  22. ^ "Wirths' Circus". The Arena-Sun. Victoria, Australia. 2 April 1903. p. 18. Retrieved 9 January 2022 – via National Library of Australia.
  23. ^ "Escape of circus animals". National Advocate. New South Wales, Australia. 9 July 1910. p. 4. Retrieved 9 January 2022 – via National Library of Australia.
  24. ^ "Lions at large". Daily Mail (Brisbane). No. 4548. Queensland, Australia. 4 September 1917. p. 7. Retrieved 9 January 2022 – via National Library of Australia.
  25. ^ "On the road : the wandering Wirth family". John Oxley Library. State of Queensland (State Library of Queensland). 30 May 2013. Retrieved 9 January 2022.
  26. ^ "Gold-mounted whip". Sydney Sportsman. No. 1740. New South Wales, Australia. 29 October 1932. p. 16. Retrieved 9 January 2022 – via National Library of Australia.
  27. ^ "Gold whip to Cup winner". The Argus (Melbourne). No. 32, 503. Victoria, Australia. 3 November 1950. p. 22. Retrieved 9 January 2022 – via National Library of Australia.

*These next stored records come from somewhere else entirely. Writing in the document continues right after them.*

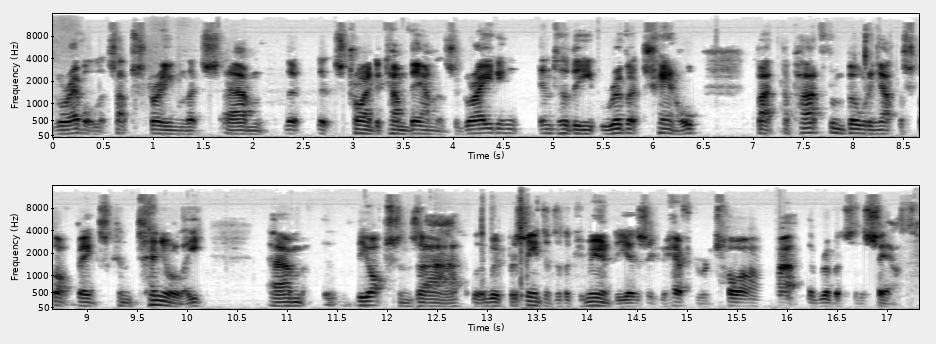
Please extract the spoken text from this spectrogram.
gravel that's upstream that's um, that, that's trying to come down. It's grading into the river channel but apart from building up the stock banks continually, um, the options are that we've presented to the community is that you have to retire the river to the south.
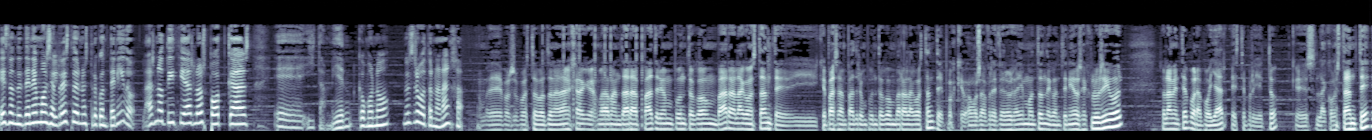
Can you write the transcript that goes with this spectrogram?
es donde tenemos el resto de nuestro contenido, las noticias, los podcasts eh, y también, como no, nuestro botón naranja. Hombre, por supuesto, botón naranja que os va a mandar a patreon.com barra la constante. ¿Y qué pasa en patreon.com barra la constante? Pues que vamos a ofreceros ahí un montón de contenidos exclusivos solamente por apoyar este proyecto, que es La Constante,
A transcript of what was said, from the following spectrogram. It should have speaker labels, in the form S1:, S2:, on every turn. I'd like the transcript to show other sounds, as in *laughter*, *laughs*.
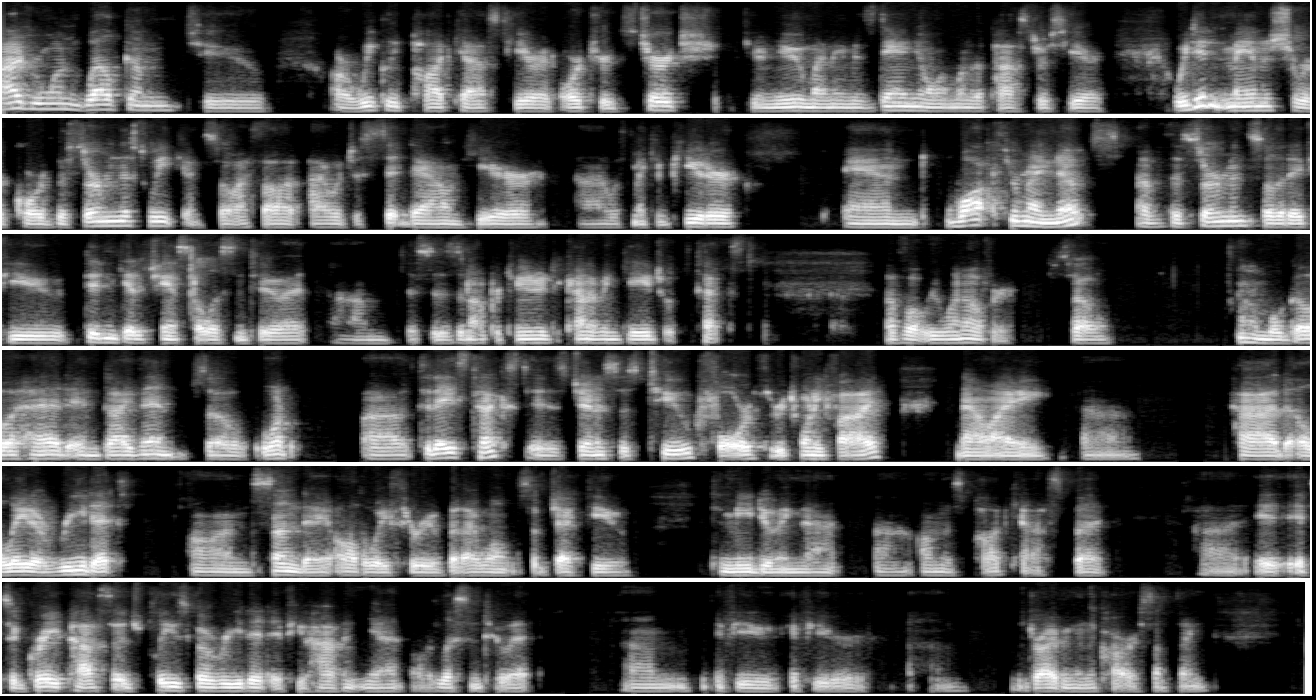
S1: Hi, everyone. Welcome to our weekly podcast here at Orchards Church. If you're new, my name is Daniel. I'm one of the pastors here. We didn't manage to record the sermon this week, and so I thought I would just sit down here uh, with my computer and walk through my notes of the sermon so that if you didn't get a chance to listen to it, um, this is an opportunity to kind of engage with the text of what we went over. So um, we'll go ahead and dive in. So, what uh, today's text is Genesis 2 4 through 25. Now, I uh, had Aleda read it on Sunday all the way through, but I won't subject you to me doing that uh, on this podcast. But uh, it, it's a great passage. Please go read it if you haven't yet, or listen to it um, if you if you're um, driving in the car or something.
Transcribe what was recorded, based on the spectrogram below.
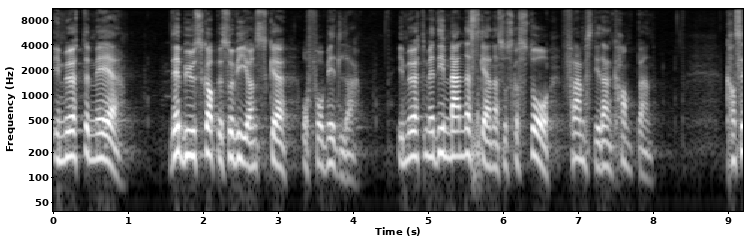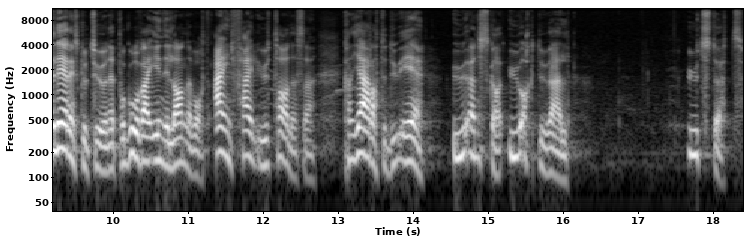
i møte med det budskapet som vi ønsker å formidle. I møte med de menneskene som skal stå fremst i den kampen. Kanselleringskulturen er på god vei inn i landet vårt. Én feil uttalelse kan gjøre at du er uønska, uaktuell, utstøtt.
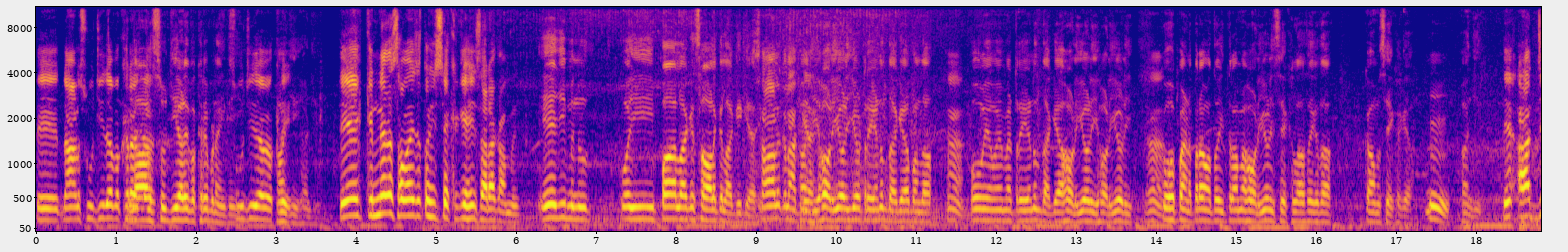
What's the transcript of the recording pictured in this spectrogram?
ਤੇ ਨਾਲ ਸੂਜੀ ਦਾ ਵੱਖਰਾ ਨਾਲ ਸੂਜੀ ਵਾਲੇ ਵੱਖਰੇ ਬਣਾਈਦੇ ਜੀ। ਸੂਜੀ ਦਾ ਵੱਖਰਾ। ਹਾਂਜੀ ਹਾਂਜੀ। ਤੇ ਕਿੰਨੇ ਕੁ ਸਮੇਂ 'ਚ ਤੁਸੀਂ ਸਿੱਖ ਗਏ ਇਹ ਸਾਰਾ ਕੰਮ? ਇਹ ਜੀ ਮੈਨੂੰ ਕੋਈ ਪਾ ਲਾ ਕੇ ਸਾਲ ਕ ਲੱਗੇ ਗਿਆ ਸੀ। ਸਾਲ ਕੁ ਲੱਗ ਹਾਂਜੀ ਗਿਆ। ਹੌਲੀ ਹੌਲੀ ਜੋ ਟ੍ਰੇਨ ਹੁੰਦਾ ਗਿਆ ਬੰਦਾ ਉਵੇਂ ਉਵੇਂ ਮੈਂ ਟ੍ਰੇਨ ਹੁੰਦਾ ਗਿਆ ਹੌਲੀ ਹੌਲੀ ਹੌਲੀ ਹੌਲੀ। ਕੋਹ ਭੈਣ ਭਰਾਵਾਂ ਤੋਂ ਇਸ ਤਰ੍ਹਾਂ ਮੈਂ ਹੌਲੀ ਹੌਲੀ ਸਿੱਖ ਲਾ ਸਕਦਾ। ਕੰਮ ਸਿੱਖ ਗਿਆ। ਹੂੰ। ਹਾਂਜੀ। ਤੇ ਅੱਜ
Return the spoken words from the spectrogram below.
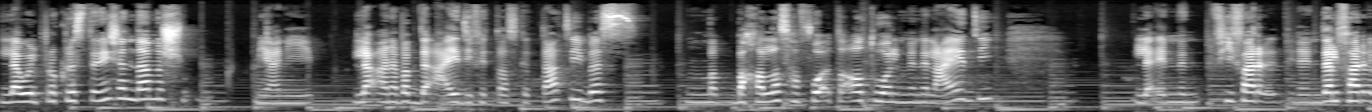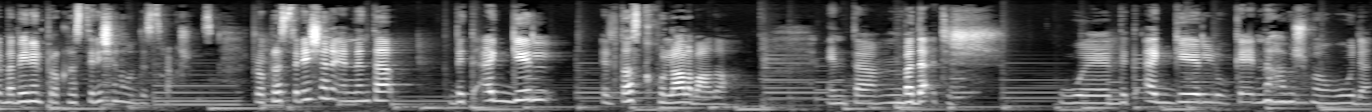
لو ال procrastination ده مش يعني لا أنا ببدأ عادي في ال task بتاعتي بس بخلصها في وقت أطول من العادي لأن في فرق لأن ده الفرق ما بين ال procrastination وال distractions ال procrastination إن أنت بتأجل ال task كلها على بعضها. أنت ما بدأتش وبتأجل وكأنها مش موجودة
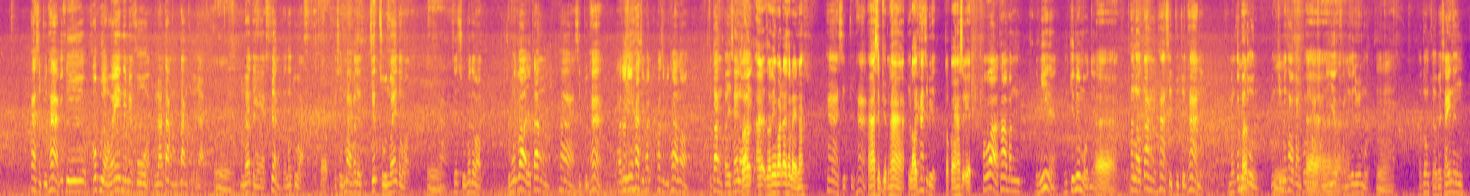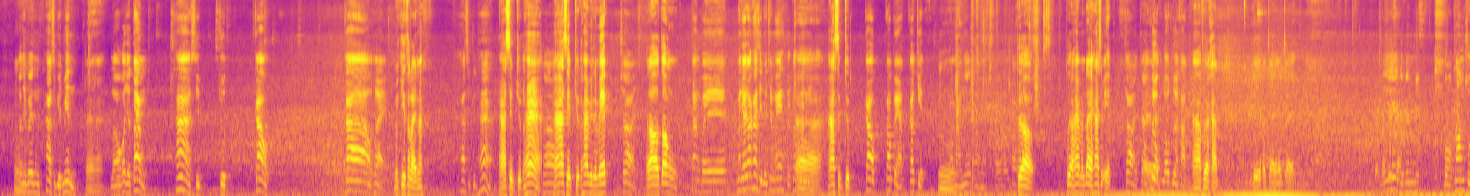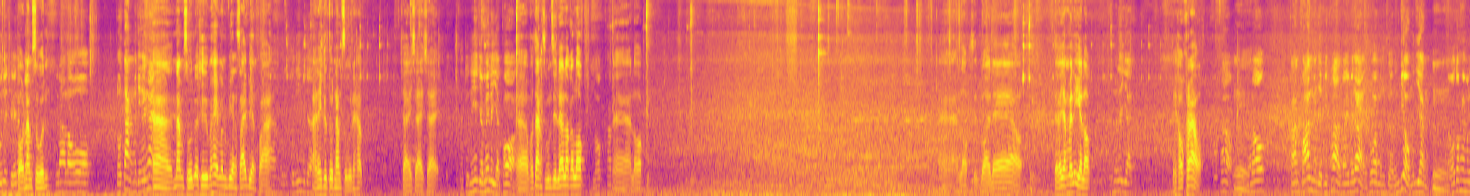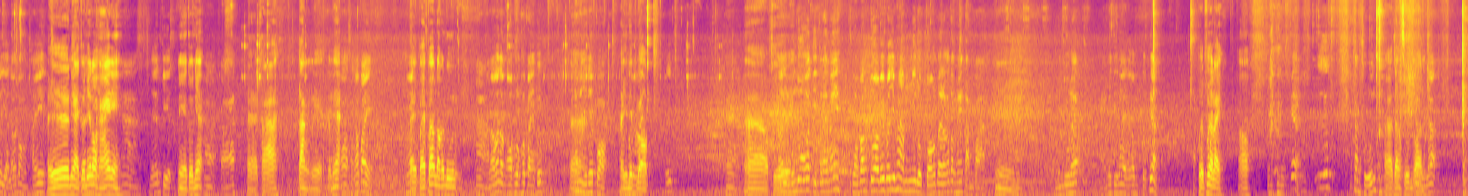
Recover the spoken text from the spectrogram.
ห้าสิบจุดห้าก็คือเขาเผื่อไว้ในไมโครอะเวลาตั้งมันตั้งเผื่อได้ อืมมันแล้วแต่เครื่องแต่ละตัว ครับแต่ส่วนมากก็จะเซตศูนย์ไว้ตลอดอืมอ่าเซตศูนย์ไว้ตลอด สมมุติว่าจะตั้ง 50.5อ่าตัวนี้ 50 50.5เนาะ จะตั้งไปไซส์ตร้ออนยอะตอนนี้วัดได้เท่าไหร่นะ50.5 50.5เราเรา51 ต่อไป51เพราะว่าถ้ามันอย่างนี้เนี่ยมันกินไม่หมดเนี่ย เออถ้าเราตั้ง 50.75 เนี่ย มันก็ไม่โดน มันกินไม่เท่ากันเพราะว่าเออฝั่งนี้เยอะเออฝั่งนี้ก็จะไม่หมดอืม เราต้องเกิดไปไซส์หนึ่งอืม ก็จะเป็น 51 มิลเออเราก็จะตั้ง 50.9 9เท่าไหร่ เมื่อกี้เท่าไหร่นะ50.5 50.5 50.5มิลลิเมตร ใช่ เราต้องตั้งไปมันจะตั้ง 50เลยใช่ไหมแต่ต้องเอ่เป็นอ50จุดเก้าเก้าแปดเก้าเจ็ดอืม ประมาณนี้อ่าประมาณนั้นเพื่อเพื่อให้มันได้51ใช่ใช่เออเพื่อเราเผื่อขัดอ่าเพื่อขัดโอ เคเข้าใจเข้าใจ นี่จะเป็นบอกนำศูนย์เฉยๆบอกนำศูนย์เวลาเราเราตั้งมันจะได้ง่ายอ่านำศูนย์ก็คือไม่ให้มันเบี่ยงซ้ายเบี่ยงขวา อ่าตัวนี้มันจะอันนี้คือตัวนำศูนย์นะครับ ใช่ใช่ใช่แต่ตัวนี้จะไม่ละเอียดพออ่าพอตั้งศูนย์เสร็จแล้วเราก็ล็อก ล็อกครับอ่า ล็อก อ่า ล็อกเสร็จร้อยแล้ว แต่ก็ยังไม่ละเอียดหรอกไม่ละเอียดไปคร่าว คร่าวอืมๆแล้ว การฟ้านมันจะผิดพลาดไปไม่ได้ เพราะว่ามันเกิดมันเบี้ยวมันเอียงอืม เราก็ต้องให้มันละเอียดแล้วก็ต้องใช้ๆเออเนี่ยตัวนี้เราหายนี่อ่าเลนเกตเนี่ยตัวเนี้ยอ่าขาอ่าขาตั้งเนี่ยตัวเนี้ยอ่าใส่เข้าไปใช่ไหไปมไปปั๊บเราก็ดู อ่าเราก็ต้องเอาลงเข้าไปปุ๊บอ่า ให้มันอยู่ในปลอกให้อยู่ในปลอกปึ๊บอ่า อ่าโอเคเราจะหมุนดูว่าติดอะไรไหมหัวบางตัวเว็บร้อยยี่ห้ามันมีหลบปลอกเข้าไปแล้วก็ต้องให้ต่ำกว่าอืมหมุนดูแล้วอ่าไม่ติดอะไรแล้วก็เปิดเครื่องเปิดเพื่ออะไร อ๋อเปิดเครื่องปึ๊บตั้งศูนย์อ่าตั้งศูนย์ก่อนแล้ว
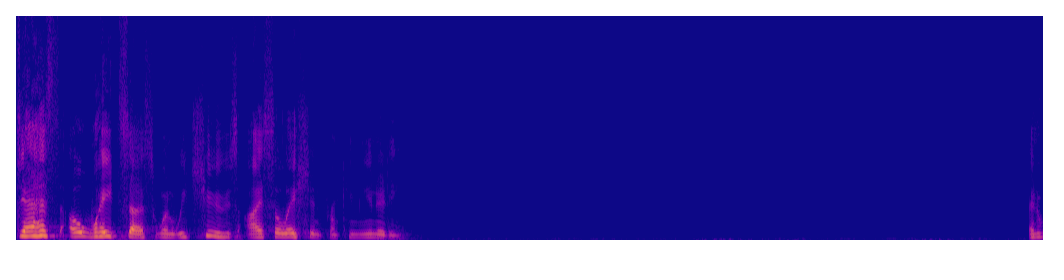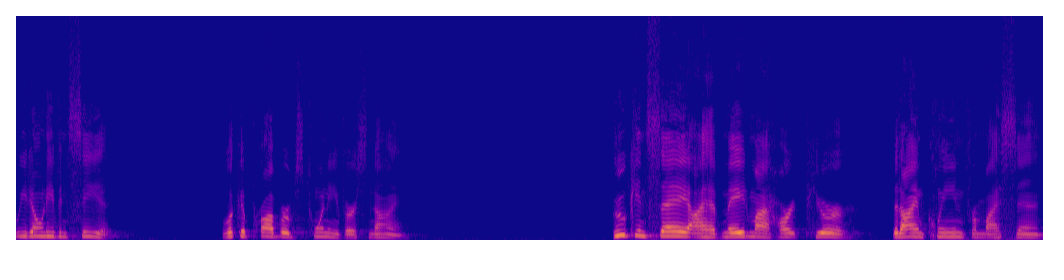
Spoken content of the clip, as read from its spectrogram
Death awaits us when we choose isolation from community. And we don't even see it. Look at Proverbs 20, verse 9. Who can say, I have made my heart pure, that I am clean from my sin?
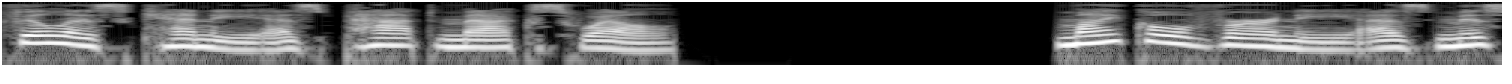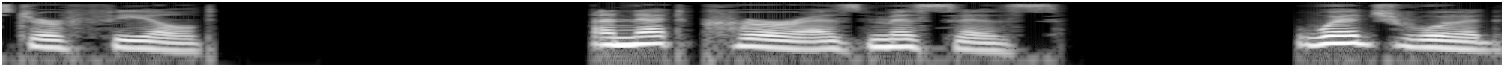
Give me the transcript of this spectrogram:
Phyllis Kenny as Pat Maxwell Michael Verney as Mr. Field Annette Kerr as Mrs. Wedgwood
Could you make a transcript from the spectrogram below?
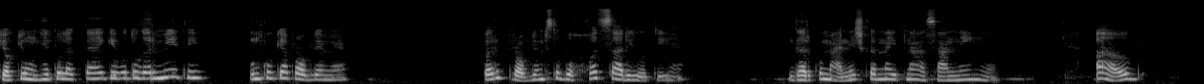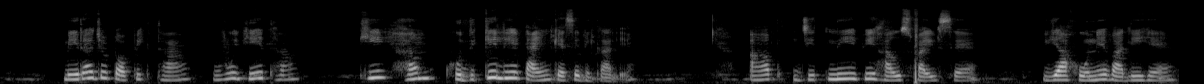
क्योंकि उन्हें तो लगता है कि वो तो घर में ही थी। उनको क्या प्रॉब्लम है? पर प्रॉब्लम्स तो बहुत सारी होती हैं। घर को मैनेज करना इतना आसान नहीं है। अब मेरा जो टॉपिक था, वो ये था कि हम खुद के लिए टाइम कैसे निकालें। आप जितनी भी हाउस वाइफ्स हैं, या होने वाली है,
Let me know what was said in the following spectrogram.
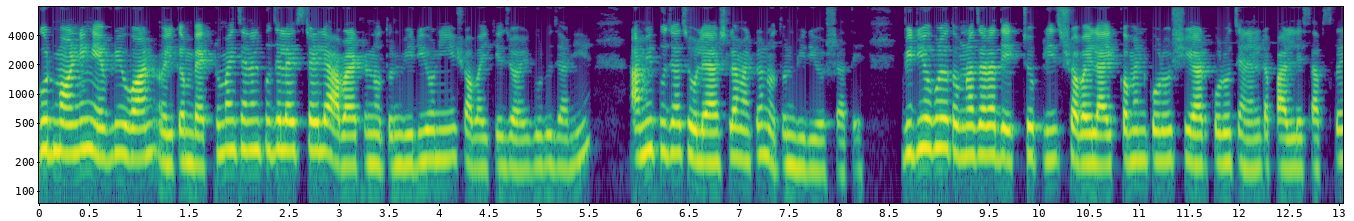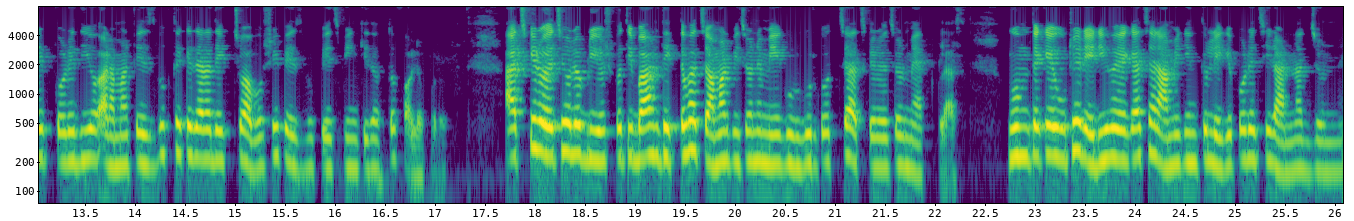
Good morning everyone welcome back to my channel Puja লাইফস্টাইলে আবার একটা নতুন ভিডিও নিয়ে সবাইকে জয়গুরু জানিয়ে আমি পূজা চলে আসলাম একটা নতুন ভিডিওর সাথে। ভিডিওগুলো তোমরা যারা দেখছ প্লিজ সবাই লাইক কমেন্ট করো শেয়ার করো চ্যানেলটা পারলে সাবস্ক্রাইব করে দিও। আর আমার ফেসবুক থেকে যারা দেখছ, অবশ্যই Facebook page Pinky Dutta follow করো। আজকে রয়েছে হলো বৃহস্পতিবার। দেখতে পাচ্ছ, আমার পিছনে মেয়ে ঘুরঘুর করছে। আজকে রয়েছে ওর ম্যাথ ক্লাস ঘুম থেকে উঠে রেডি হয়ে গেছে আর আমি কিন্তু লেগে পড়েছি রান্নার জন্যে।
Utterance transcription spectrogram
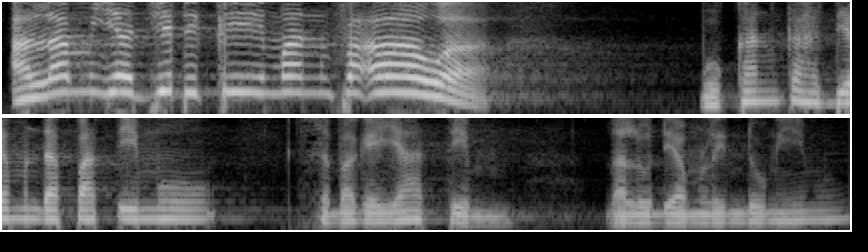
Alam yajidki manfa'awa. Bukankah dia mendapatimu sebagai yatim lalu dia melindungimu?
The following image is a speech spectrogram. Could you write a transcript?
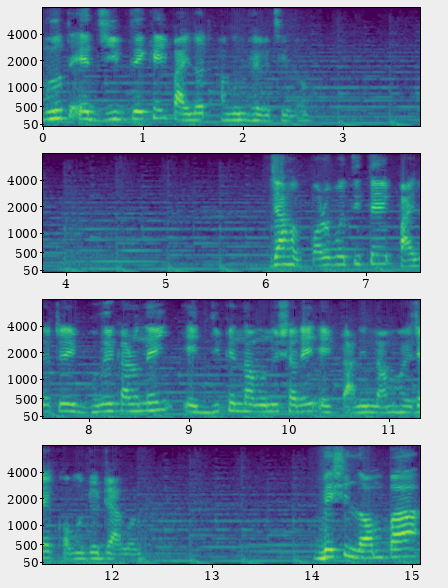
মূলত এর জীব দেখেই পাইলট আগুন ভেবেছিল। যা হোক, পরবর্তীতে পাইলটের এই ভুলের কারণেই এই দ্বীপের নাম অনুসারে এই প্রাণীর নাম হয়ে যায় কমোডো ড্রাগন। বেশি লম্বা,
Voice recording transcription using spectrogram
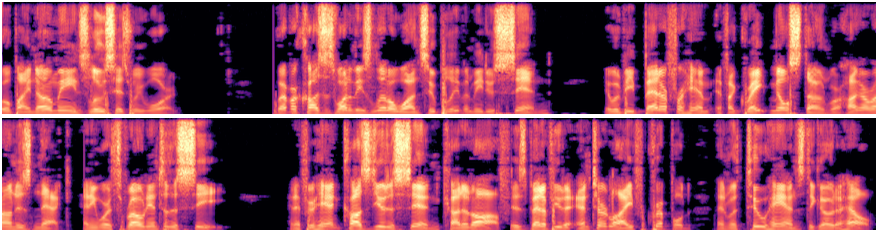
will by no means lose his reward. Whoever causes one of these little ones who believe in me to sin, it would be better for him if a great millstone were hung around his neck and he were thrown into the sea. And if your hand causes you to sin, cut it off. It is better for you to enter life crippled than with two hands to go to hell,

  28. ^ "BL - Second Class Corridor Car". www.pjv101.net.
  29. ^ a b "Our history". Arts Centre Melbourne. Retrieved 9 January 2022.
  30. ^ "Dog show at Wirth's Olympia". The Argus (Melbourne). No. 25, 841. Victoria, Australia. 8 June 1929. p. 23. Retrieved 9 January 2022 – via National Library of Australia.
  31. ^ "£70,000 circus fire at Wirth's Olympia". Macleay Argus. No. 10, 121. New South Wales, Australia. 29 December 1953. p. 1. Retrieved 9 January 2022 – via National Library of Australia.
  32. ^ "Capitol Theatre". New South Wales State Heritage Register. Department of Planning & Environment. H00391. Retrieved 13 October 2018.   Text is licensed by State of New South Wales (Department of Planning and Environment) under CC-BY 4.0 licence.
  • The travelling Wirth family: A history of our ancestors as musicians, miners and Wirths' Circus including descendants (2008), researched and compiled by Gayle Speight, with genealogical research by Gayle Speight, Stephanie Wirth, and Margaret Wright, ISBN 0646446894.

External links edit